The Leica M11 Monochrom is a big ask. It certainly delivers the goods when it comes to outstanding black-and-white imagery, and these improvements should be taken seriously. However, at roughly $9,200 it’s a lot to pay for a niche product from a company that specializes in making niche products.
Beyond the question of affordability, you have to ask yourself some other important questions. Are you absolutely captivated by a love for black-and-white images? Anything less than full-on obsession, and you should probably look elsewhere. Is there appeal in shooting a rangefinder-style camera? I discounted rangefinders for many years as being clunky and limited.
It took many years to find an appreciation for using them, but now I get it. Shooting a rangefinder is as much about the experience of using them as it is about the images. If this sounds appealing to you, then keep reading.
Finally, there is a profound joy in taking a beautiful image with a simple camera. I can only explain the experience as having as little as possible between you the photographer, and the image itself. The M11 Monochrom is also simply fun to shoot, and rewarding to use. If this kind of experience sounds — almost — priceless to you, the Monochrom might be your new best friend.
Are There Alternatives?
The newly announced Pentax K-3 III Monochrome should provide similar image quality benefits, albeit in an APS-C sensor format. Shooting SLR cameras is a rewarding experience in its own right, and beautiful images and rugged handling will be guaranteed. This camera should prove to be fun to use and could scratch the black-and-white only itch for far less money.
The Fujifilm X100V with its optical viewfinder, can provide a similar experience as a compact and sexy companion camera. With a single fixed lens, it forces the photographer to think outside the box to get the right shots, in much the same way that a Leica does. Although not specifically a black-and-white camera, Fujifilm does provide some gorgeous monochromatic profiles, and can mimic a similar fun factor. The problem is, the camera has become so popular recently thanks to TikTok trends that it might be hard to find one.

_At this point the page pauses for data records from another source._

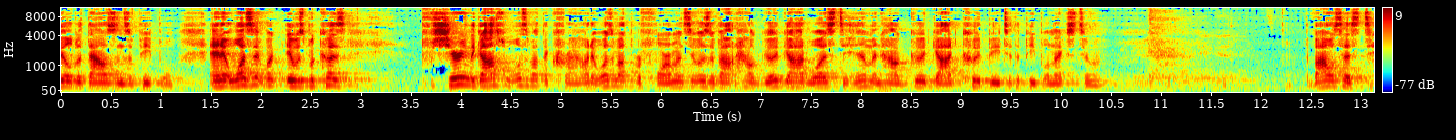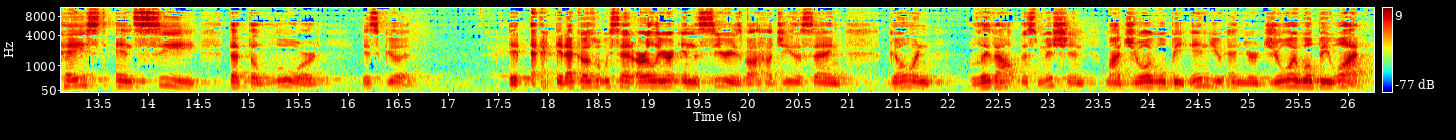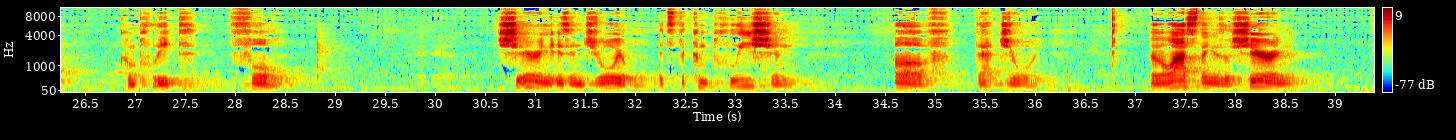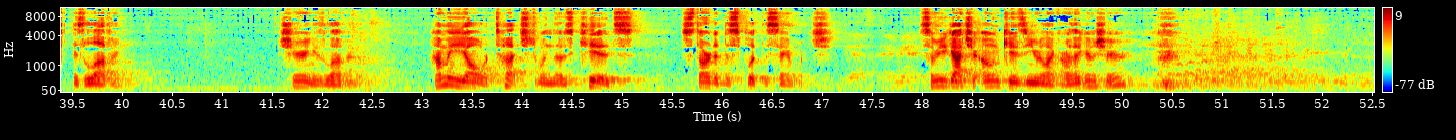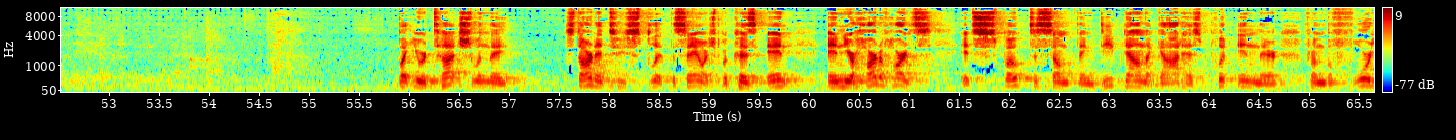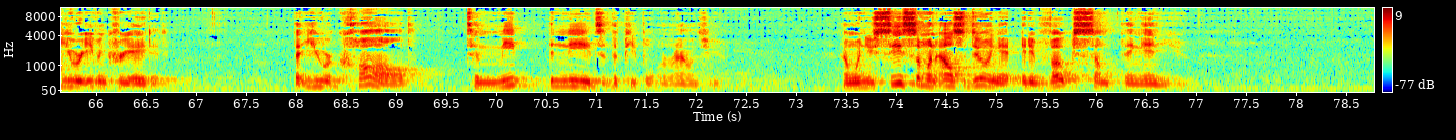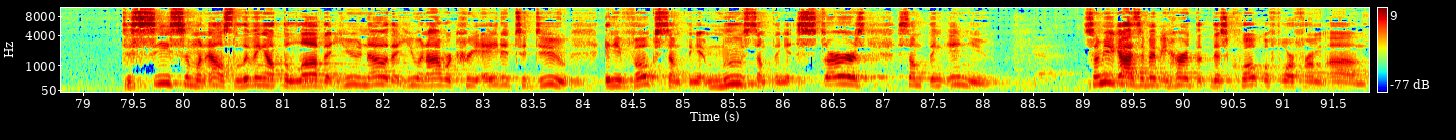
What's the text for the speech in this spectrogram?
filled with thousands of people. And it wasn't, it was because sharing the gospel wasn't about the crowd, it wasn't about the performance, it was about how good God was to him and how good God could be to the people next to him. The Bible says, Taste and see that the Lord is good. It, it echoes what we said earlier in the series about how Jesus saying, Go and live out this mission. My joy will be in you, and your joy will be what? Complete, full. Sharing is enjoyable, it's the completion of that joy. And the last thing is that sharing is loving. Sharing is loving. How many of y'all were touched when those kids started to split the sandwich? Some of you got your own kids and you were like, are they going to share? but you were touched when they started to split the sandwich because in in your heart of hearts, it spoke to something deep down that God has put in there from before you were even created. That you were called to meet the needs of the people around you. And when you see someone else doing it, it evokes something in you. To see someone else living out the love that you know that you and I were created to do, it evokes something, it moves something, it stirs something in you. Some of you guys have maybe heard this quote before from um,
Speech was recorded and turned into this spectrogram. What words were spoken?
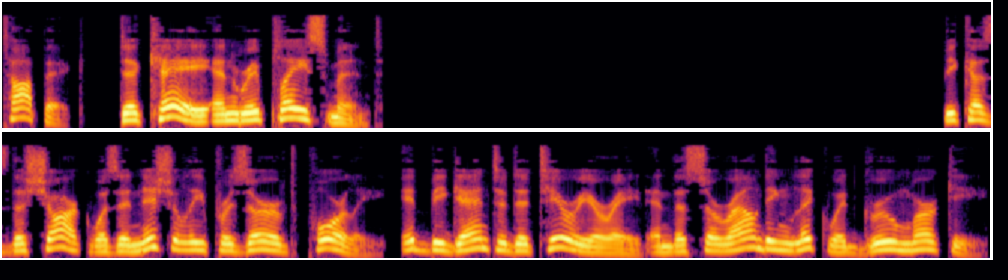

The original Leica M11 will give you the same shooting experience without having to accept the loss of color photos. The versatility of shooting color images compared to the Monochrom will make it the more popular choice, and many photographers will prefer the enhanced black-and-white editing tools in post-processing software.
Should You Buy It?
Maybe. If the budget allows, and the black-and-white obsession is present, you’d be hard-pressed to find a more fun and rewarding experience.